Oh yeah! You heard it right. That’s what I said. Take a second or two to mull it over. Chew on the entire morsel for a bit. Taste the sour residue it leaves on the tongue.
As my words dissipated over the open mouths and popping eyes of those nearby, the salesperson looked at me as if I had just spit the devil’s blood on her counter. In a way, I had done far worse.
I looked at the salesperson incredulously. “What?” I asked.
My simple question snapped her out of her dagger stare.
“Ma’am you need a chair?” she asked. She didn’t wait for an answer. She yelled across the counter to a salesperson on the floor. “Sylvia! Get this woman a chair! NOW!”
“Would you like a glass of water ma’am?” she asked the fading, pregnant stranger spread across her counter.
To my credit, it had only been seconds since I uttered the sentence heard round the mall, and I already knew I had done something really wrong—something severely punishable in most civilized circles. I reached over to put my arm around her and comfort her, while Sylvia, who made double sure not to touch me in the process for fear of feeling Satan’s reach, pushed a chair against her legs.
Pale and faint, she incoherently mumbled, “doht ... ta ... meh ... yeh ... basser”.
“What honey? Here sit down. That’s better. What are you trying to tell me dear?”
“DON’T TOUCH ME YOU BASTARD!!!”
I recoiled back in disbelief and glanced at the salesperson for a sympathetic nod.
“And don’t touch me either! In fact, I recommend that you just shut your big mouth up now before you kill this poor woman,” she abruptly added, her eyes dilated in sisterhood rage.
I thought it wise to heed her advice.
When the color returned to her cheeks, we left the mall—earrings would wait another day. During the drive home, I received a rather robust and ribald tongue lashing that continued out of the car, up the stairs, and into our second floor apartment. Upon its completion, I was sentenced to nine days of the silent treatment. Real silent I might add—she was a professional. It deserved me right!
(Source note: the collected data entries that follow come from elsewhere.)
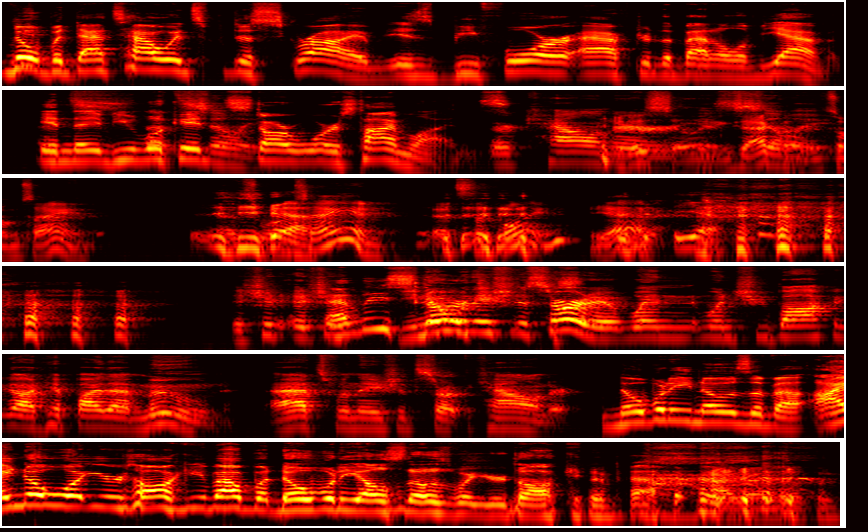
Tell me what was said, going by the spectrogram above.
No, but that's how it's described: is before after the Battle of Yavin. In the if you look at silly. Star Wars timelines, their calendar It is silly, exactly. silly. That's what I'm saying. That's what I'm saying. That's the point. Yeah. Yeah. It should. It should. At least you know Star- when they should have started when when Chewbacca got hit by that moon. That's when they should start the calendar. Nobody knows about. I know what you're talking about, but nobody else knows what you're talking about. I got nothing.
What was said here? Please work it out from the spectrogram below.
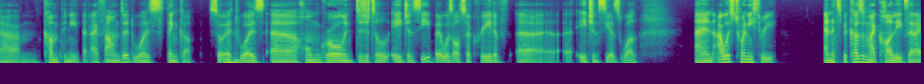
um, company that I founded was ThinkUp. So it Mhm. was a homegrown digital agency, but it was also a creative uh, agency as well. And I was 23. And it's because of my colleagues that I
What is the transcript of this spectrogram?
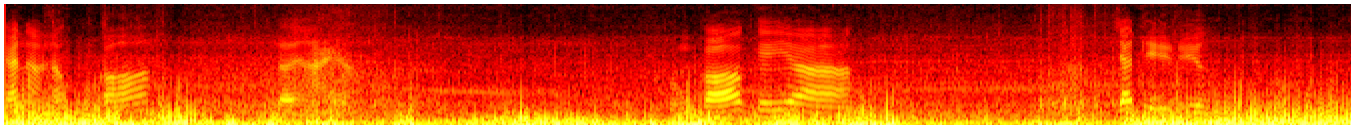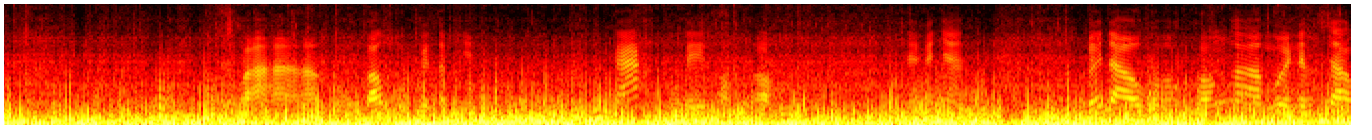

Needless to say, I remained on best behavior for about twenty three months. By then her pain was pretty much over. I, on the other hand, continued to endure some residual humiliation during public apology appearances. It was part of my confession tour, an idea I came up with as a way to channel the negative vibes into positive energy—or something like that.
Occasional public shame though was small potatoes compared to what could have (and probably should have) transpired. The reality is, if she had a gun on her person at the time, I’d be history. If the salesperson had a gun, I’d definitely be history. In fact, if anyone had a gun within a square mile of the mall, I’d certainly, definitely be history. But my life was spared. I believe it was so that I might live to talk about it with you today.
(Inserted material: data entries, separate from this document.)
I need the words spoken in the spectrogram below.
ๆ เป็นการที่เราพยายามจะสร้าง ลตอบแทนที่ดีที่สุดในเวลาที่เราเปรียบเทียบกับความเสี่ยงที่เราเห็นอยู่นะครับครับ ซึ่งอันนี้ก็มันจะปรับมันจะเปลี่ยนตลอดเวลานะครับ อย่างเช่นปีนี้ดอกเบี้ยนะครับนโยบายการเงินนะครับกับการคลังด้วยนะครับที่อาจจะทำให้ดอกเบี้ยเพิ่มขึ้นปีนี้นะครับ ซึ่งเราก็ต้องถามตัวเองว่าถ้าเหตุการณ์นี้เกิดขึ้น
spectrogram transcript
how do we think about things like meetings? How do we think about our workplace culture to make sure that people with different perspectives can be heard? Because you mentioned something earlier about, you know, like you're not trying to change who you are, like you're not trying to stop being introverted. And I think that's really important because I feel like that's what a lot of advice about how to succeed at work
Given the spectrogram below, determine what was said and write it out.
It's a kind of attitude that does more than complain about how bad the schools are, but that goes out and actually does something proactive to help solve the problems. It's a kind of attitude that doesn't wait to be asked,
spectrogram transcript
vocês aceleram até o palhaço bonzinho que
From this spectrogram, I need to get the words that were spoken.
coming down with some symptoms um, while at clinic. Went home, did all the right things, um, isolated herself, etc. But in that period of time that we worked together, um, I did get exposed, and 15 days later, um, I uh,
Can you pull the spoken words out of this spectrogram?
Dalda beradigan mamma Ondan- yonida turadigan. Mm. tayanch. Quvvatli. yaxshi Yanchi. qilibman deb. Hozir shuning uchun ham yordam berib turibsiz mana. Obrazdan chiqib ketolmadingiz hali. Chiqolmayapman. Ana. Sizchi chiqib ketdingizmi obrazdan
So there you have it. An amazing story huh?
Anyway, that is what I always end up thinking about every time my son’s birthday arrives—a haunting memory of a moment’s inappropriate indulgence in vile self absorption. It’s enough to make me question whether I can ever fully rejoin the human race.
In closing …
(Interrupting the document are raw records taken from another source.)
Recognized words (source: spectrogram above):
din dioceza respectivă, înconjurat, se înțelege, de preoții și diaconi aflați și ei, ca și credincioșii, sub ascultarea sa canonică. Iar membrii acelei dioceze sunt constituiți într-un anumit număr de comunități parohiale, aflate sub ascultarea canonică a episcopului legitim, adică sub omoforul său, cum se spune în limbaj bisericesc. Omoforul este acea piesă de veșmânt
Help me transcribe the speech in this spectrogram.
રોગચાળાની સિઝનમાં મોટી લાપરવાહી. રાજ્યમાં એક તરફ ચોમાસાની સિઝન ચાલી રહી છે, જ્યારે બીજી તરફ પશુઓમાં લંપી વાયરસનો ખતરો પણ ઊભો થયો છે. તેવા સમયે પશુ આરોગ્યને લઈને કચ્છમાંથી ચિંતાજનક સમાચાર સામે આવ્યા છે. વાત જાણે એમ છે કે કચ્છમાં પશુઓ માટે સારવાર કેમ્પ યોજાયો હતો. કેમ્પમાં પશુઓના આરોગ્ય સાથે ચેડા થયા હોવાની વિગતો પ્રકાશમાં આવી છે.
I’ve been sorry about a boat load of things in my life but never more fully or sincerely as I was after that episode of unexplainable senselessness. It was all my own doing too. Couldn’t blame it on a bad day at work. Couldn’t blame it on the media. Couldn’t blame it on the weather. Couldn’t even blame it on my mom wooden-spooning my sorry childhood buttocks. It’s one hundred percent owned by me.
And I’m just as sorry today as I was twenty two years ago! Actually, my remorse is greater, almost universal. In fact, I want to apologize to all women of all species who were pregnant, are pregnant, trying to become pregnant, thinking about becoming pregnant, or just learning to spell ‘pregnant’. I am very sorry for the monumental insensitivity I exhibited that day at the expense of one of your sisters.
As for you men or “same-sexer partners” out there who plan to play a supportive role in the whole pregnancy thing some day, listen up! Learn from my folly. Teach others so they may not walk in my steps. Remember!
Never, ever go to the mall with a pregnant person.